Tara Reid (“My Boss’s Daughter”), Stephen Dorff
(“Cold Creek Manor”), Will Sanderson (“House
of the Dead”), Mark Acheson (“The Chronicles of Riddick”),
Daniel Cudmore (“X2,” “Are We There Yet?”),
Mike Dopud (“I Spy,” “White Noise”) and
Catherine Lough Haggquist (“Scooby Doo 2: Monsters Unleashed”).
Jan. 28. Lions Gate.
Comedy about four
actors who, while motoring to New York, stumble
upon a small town in which an Apocalyptic conspiracy
has pitted zombies against Jesus Christ. Sue
Corcoran makes her directorial debut from a
screenplay by Angie Louise. With Laura Kenny
(“10 Things I Hate About You”),
Todd Licea, Tim Gouran, Greg Allen, Paige Green
and Keith Winsted. Flat. 89 min. Jan. 21. Indican.
about the dysfunctional relationship shared
by two middle-class
siblings – a brilliant but suicidal brother
and an alluring but disturbed sister – who
are constantly terrorizing each other in a
destructive, co-dependent power struggle. Susan
Kraker and Pi Ware make their feature directorial
debuts from a screenplay by both Kraker and
Ware. With Patrick Belton, Mary Thornton and
Roanne Orenna. Flat. 99 min. Jan. 7 in New
York and Los Angeles. Indican.
Thai-language action drama about a determined transvestite who
masters kickboxing to earn the money he needs for a sex change

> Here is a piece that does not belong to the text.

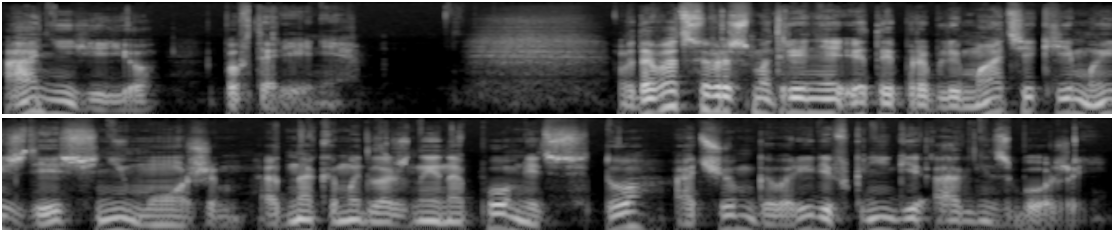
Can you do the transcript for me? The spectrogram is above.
а не ее повторение. Вдаваться в рассмотрение этой проблематики мы здесь не можем, однако мы должны напомнить то, о чем говорили в книге «Агнец Божий».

operation. Based on the real-life story of Parinya Charoenphol.
Directed by Ekachai Uekrongtham. Parinya Charoenphol stars as herself.
Also with Sorapong Chatree (“The Legend of Suriyothai”),
Kyoko Inoue and Nukkid Boonthong. 108 min. Jan. 21 limited. Regent.
about a troubled ex-LAPD hostage negotiator
who retreats to
a small town and its two-man police department,
only to learn that he must fight to keep his
family safe there. Based on the novel by Robert
Crais (“El Secuesto”). Directed
by Florent Emilio Siri (“Nid de guepes”)
from a screenplay by Doug Richardson (“Die
Hard 2,” “Bad Boys,” “Money
Train”). With Bruce Willis (“The
Whole Ten Yards,” “Ocean’s
Twelve”), Kevin Pollak (“The Whole
Ten Yards”), Ben Foster (“The Punisher”),
Serena Scott Thomas (“The World is Not
Enough”), Rumer Willis (“The Whole
Nine Yards”), Kim Coates (“Assault
on Precinct 13”), Marshall Allman (“Little
Black Book”), Michelle Horn (“Stuart
Saves His Family”), Jonathan Tucker (“The
Texas Chainsaw Massacre,” “Stateside,” “Criminal”)
and Johnny Messner (“Anacondas: The Hunt
For The Blood Orchid”). R: Strong graphic
violence; language; some drug use. Jan. 21.